Exercise brief: When you retype the records that follow, keep each word as it is and drop any pictures.

--------------------------------

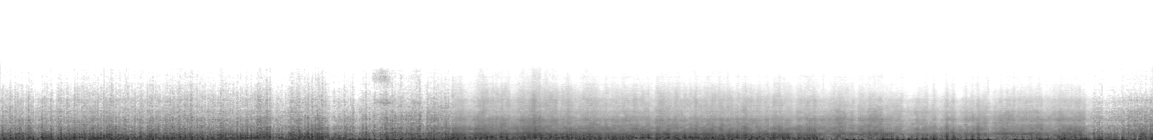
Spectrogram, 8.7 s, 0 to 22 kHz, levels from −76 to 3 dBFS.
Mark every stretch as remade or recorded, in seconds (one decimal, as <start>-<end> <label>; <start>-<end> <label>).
0.0-3.4 recorded; 3.4-8.2 remade; 8.2-8.7 recorded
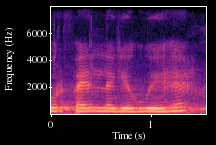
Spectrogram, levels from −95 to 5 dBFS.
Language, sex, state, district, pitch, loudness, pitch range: Hindi, female, Uttar Pradesh, Shamli, 240 Hz, -12 LUFS, 230-245 Hz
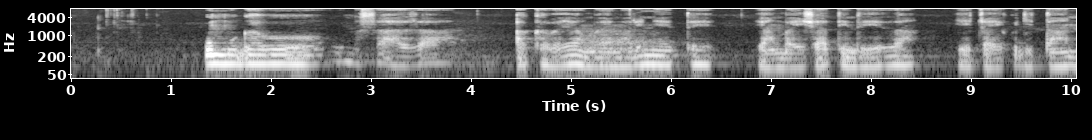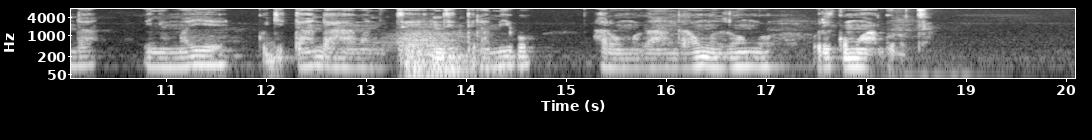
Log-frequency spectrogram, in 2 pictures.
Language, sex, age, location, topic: Kinyarwanda, male, 25-35, Huye, health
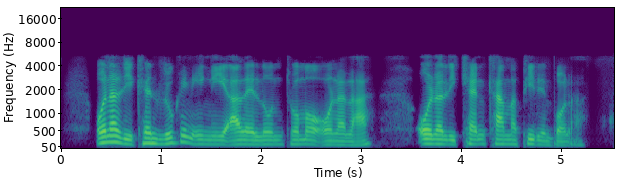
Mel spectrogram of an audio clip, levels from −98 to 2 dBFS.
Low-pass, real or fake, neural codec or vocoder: 5.4 kHz; fake; codec, 16 kHz, 2 kbps, X-Codec, HuBERT features, trained on balanced general audio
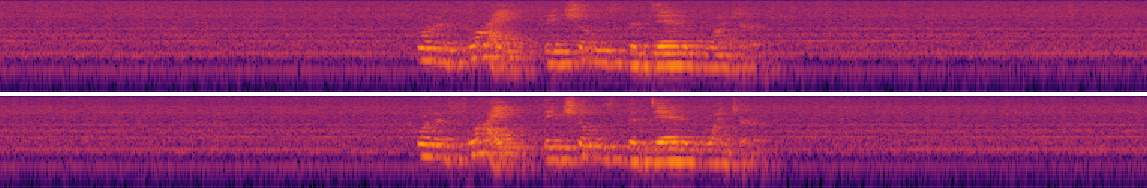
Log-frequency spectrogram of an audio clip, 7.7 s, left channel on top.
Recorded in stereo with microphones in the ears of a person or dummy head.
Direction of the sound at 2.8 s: 30° right (ahead or behind).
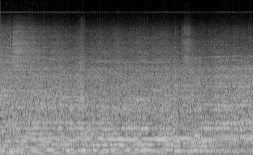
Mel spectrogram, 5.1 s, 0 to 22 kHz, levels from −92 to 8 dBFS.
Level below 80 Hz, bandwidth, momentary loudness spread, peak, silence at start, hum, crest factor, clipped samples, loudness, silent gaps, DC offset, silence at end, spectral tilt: -32 dBFS; 12.5 kHz; 1 LU; -6 dBFS; 0 s; none; 12 dB; under 0.1%; -17 LUFS; none; under 0.1%; 0 s; -5 dB/octave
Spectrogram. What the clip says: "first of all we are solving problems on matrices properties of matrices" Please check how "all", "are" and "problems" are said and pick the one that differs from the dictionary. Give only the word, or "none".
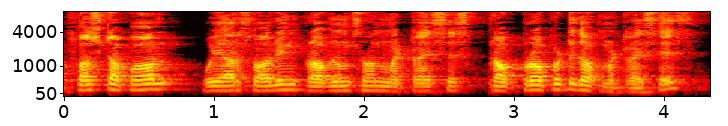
problems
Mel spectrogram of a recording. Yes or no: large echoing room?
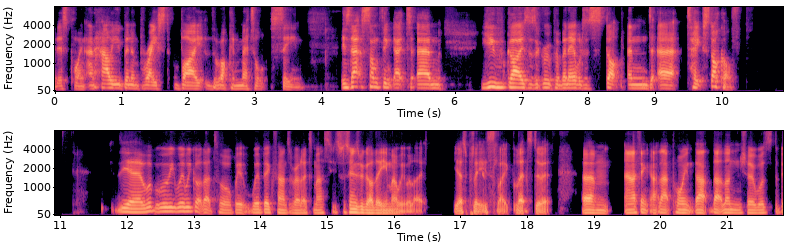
no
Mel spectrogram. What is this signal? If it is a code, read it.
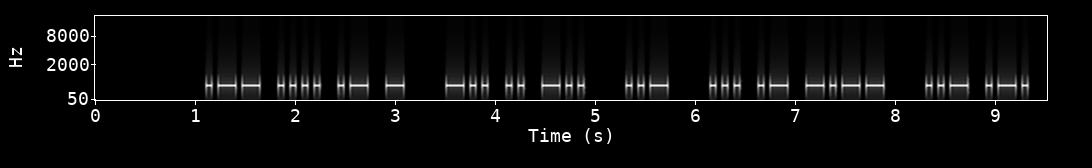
Morse code, heard as a keyed tone, about 20 wpm, 700 Hz. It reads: WHAT DID U SAY UR
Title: Sentences from Top 200 Words and Abbreviations 20wpm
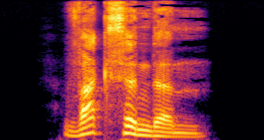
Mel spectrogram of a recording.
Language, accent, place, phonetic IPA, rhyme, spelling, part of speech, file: German, Germany, Berlin, [ˈvaksn̩dəm], -aksn̩dəm, wachsendem, adjective, De-wachsendem.ogg
- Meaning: strong dative masculine/neuter singular of wachsend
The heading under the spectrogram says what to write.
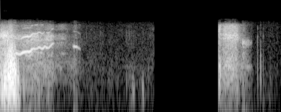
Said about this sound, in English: All right. I sneeze.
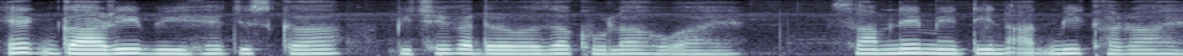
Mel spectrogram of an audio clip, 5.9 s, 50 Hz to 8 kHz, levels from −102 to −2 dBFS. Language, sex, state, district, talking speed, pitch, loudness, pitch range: Hindi, female, Arunachal Pradesh, Papum Pare, 170 wpm, 205 Hz, -19 LUFS, 195-210 Hz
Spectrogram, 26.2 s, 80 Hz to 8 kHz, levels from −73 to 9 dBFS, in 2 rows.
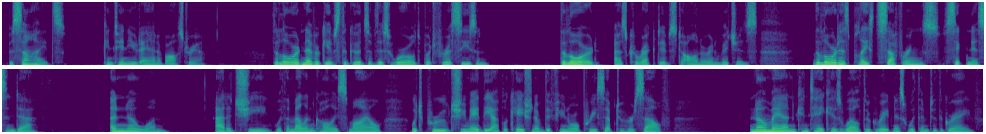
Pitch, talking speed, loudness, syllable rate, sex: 150 Hz, 150 wpm, -21 LUFS, 5.1 syllables/s, female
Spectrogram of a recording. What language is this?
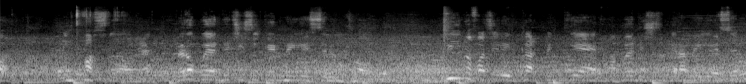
Italian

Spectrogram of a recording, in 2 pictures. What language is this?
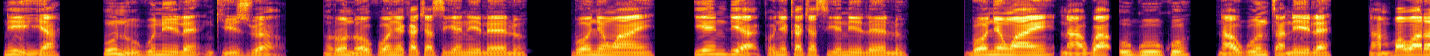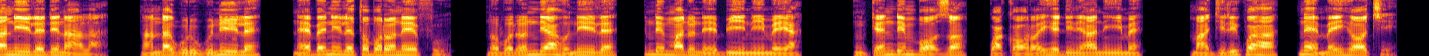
Igbo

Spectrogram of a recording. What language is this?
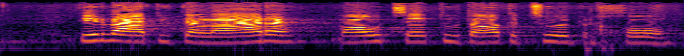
Swiss German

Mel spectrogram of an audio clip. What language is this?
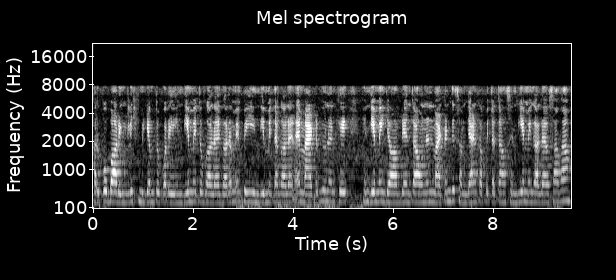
Sindhi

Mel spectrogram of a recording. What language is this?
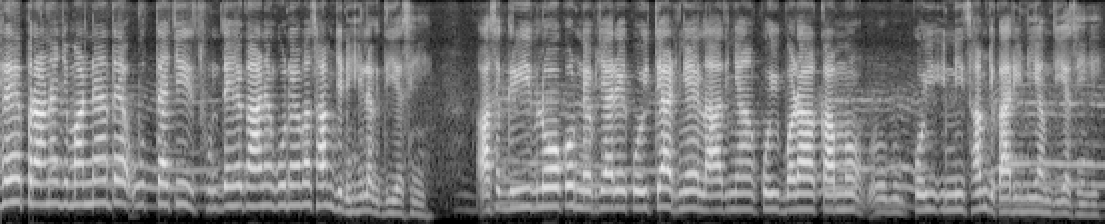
Dogri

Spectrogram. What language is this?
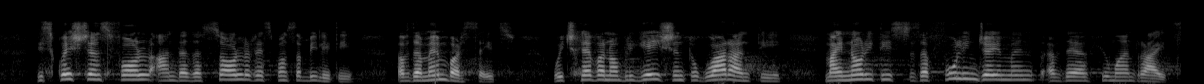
English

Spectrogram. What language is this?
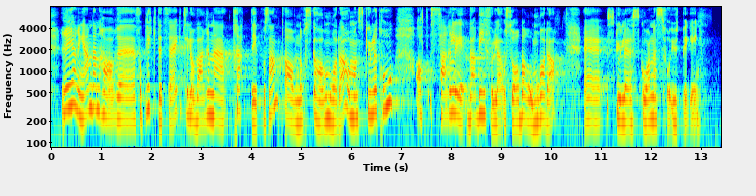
Norwegian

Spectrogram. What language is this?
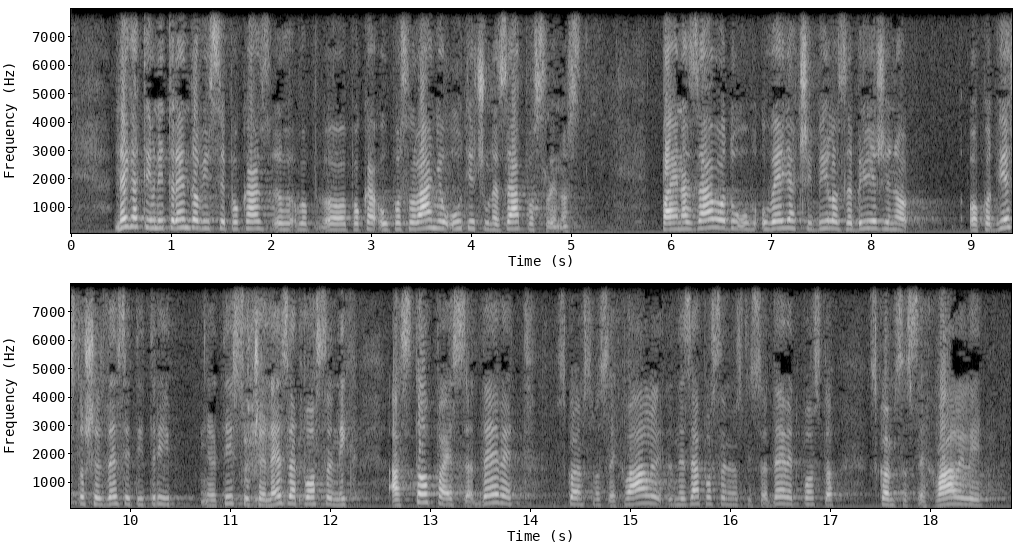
Croatian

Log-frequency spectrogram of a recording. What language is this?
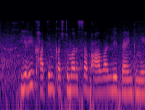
Bhojpuri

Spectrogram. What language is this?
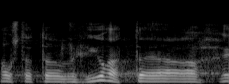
Estonian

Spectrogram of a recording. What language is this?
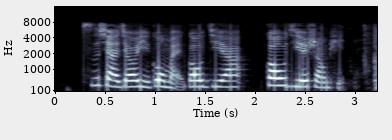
Chinese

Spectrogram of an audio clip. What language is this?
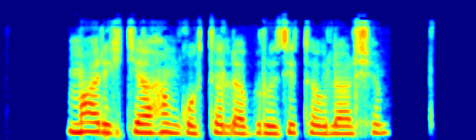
Pashto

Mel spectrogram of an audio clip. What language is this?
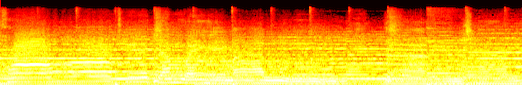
Thai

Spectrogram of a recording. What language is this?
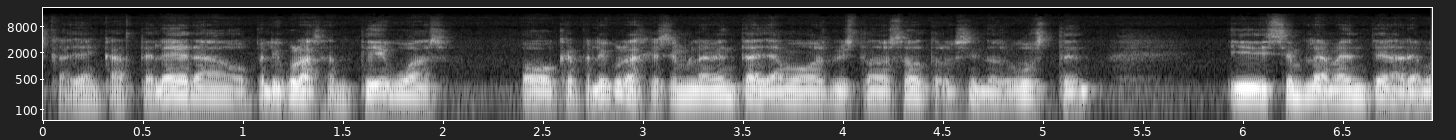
Spanish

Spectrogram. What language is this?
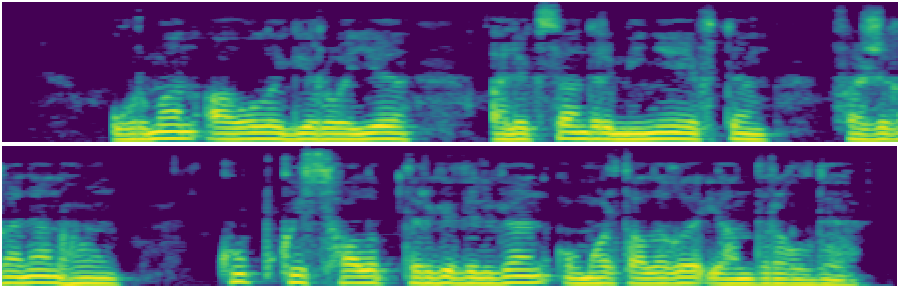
Bashkir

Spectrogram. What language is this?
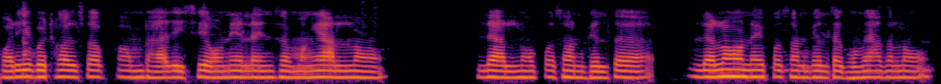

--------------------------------

Task output:
Spectrogram, 8.7 s, 0 to 22 kHz, levels from −76 to 3 dBFS.
Mark every stretch as remade or recorded, in seconds (one decimal, as <start>-<end> <label>; <start>-<end> <label>).
0.0-3.4 recorded; 3.4-8.2 remade; 8.2-8.7 recorded
Spectrogram, levels from −95 to 5 dBFS.
Language, sex, state, district, pitch, loudness, pitch range: Hindi, female, Uttar Pradesh, Shamli, 240 Hz, -12 LUFS, 230-245 Hz
Log-frequency spectrogram, in 2 pictures.
Language, sex, age, location, topic: Kinyarwanda, male, 25-35, Huye, health
Mel spectrogram of an audio clip, levels from −98 to 2 dBFS.
Low-pass, real or fake, neural codec or vocoder: 5.4 kHz; fake; codec, 16 kHz, 2 kbps, X-Codec, HuBERT features, trained on balanced general audio
Log-frequency spectrogram of an audio clip, 7.7 s, left channel on top.
Recorded in stereo with microphones in the ears of a person or dummy head.
Direction of the sound at 2.8 s: 30° right (ahead or behind).
Mel spectrogram, 5.1 s, 0 to 22 kHz, levels from −92 to 8 dBFS.
Level below 80 Hz, bandwidth, momentary loudness spread, peak, silence at start, hum, crest factor, clipped samples, loudness, silent gaps, DC offset, silence at end, spectral tilt: -32 dBFS; 12.5 kHz; 1 LU; -6 dBFS; 0 s; none; 12 dB; under 0.1%; -17 LUFS; none; under 0.1%; 0 s; -5 dB/octave
Spectrogram. What the clip says: "first of all we are solving problems on matrices properties of matrices" Please check how "all", "are" and "problems" are said and pick the one that differs from the dictionary. Give only the word, or "none".
problems
Mel spectrogram of a recording. Yes or no: large echoing room?
no
Mel spectrogram. What is this signal? If it is a code, read it.
Morse code, heard as a keyed tone, about 20 wpm, 700 Hz. It reads: WHAT DID U SAY UR
Title: Sentences from Top 200 Words and Abbreviations 20wpm
Mel spectrogram of a recording.
Language, accent, place, phonetic IPA, rhyme, spelling, part of speech, file: German, Germany, Berlin, [ˈvaksn̩dəm], -aksn̩dəm, wachsendem, adjective, De-wachsendem.ogg
- Meaning: strong dative masculine/neuter singular of wachsend
The heading under the spectrogram says what to write.
Said about this sound, in English: All right. I sneeze.
Mel spectrogram of an audio clip, 5.9 s, 50 Hz to 8 kHz, levels from −102 to −2 dBFS. Language, sex, state, district, talking speed, pitch, loudness, pitch range: Hindi, female, Arunachal Pradesh, Papum Pare, 170 wpm, 205 Hz, -19 LUFS, 195-210 Hz
Spectrogram, 26.2 s, 80 Hz to 8 kHz, levels from −73 to 9 dBFS, in 2 rows.
Pitch, talking speed, loudness, syllable rate, sex: 150 Hz, 150 wpm, -21 LUFS, 5.1 syllables/s, female
Spectrogram of a recording. What language is this?
Italian

Spectrogram of a recording, in 2 pictures. What language is this?
Igbo

Spectrogram of a recording. What language is this?
Swiss German

Mel spectrogram of an audio clip. What language is this?
Sindhi

Mel spectrogram of a recording. What language is this?
Dogri

Spectrogram. What language is this?
English

Spectrogram. What language is this?
Norwegian

Spectrogram. What language is this?
Croatian

Log-frequency spectrogram of a recording. What language is this?
Bhojpuri

Spectrogram. What language is this?
Estonian

Spectrogram of a recording. What language is this?
Chinese

Spectrogram of an audio clip. What language is this?
Pashto

Mel spectrogram of an audio clip. What language is this?
Thai

Spectrogram of a recording. What language is this?
Spanish

Spectrogram. What language is this?
Bashkir

Spectrogram. What language is this?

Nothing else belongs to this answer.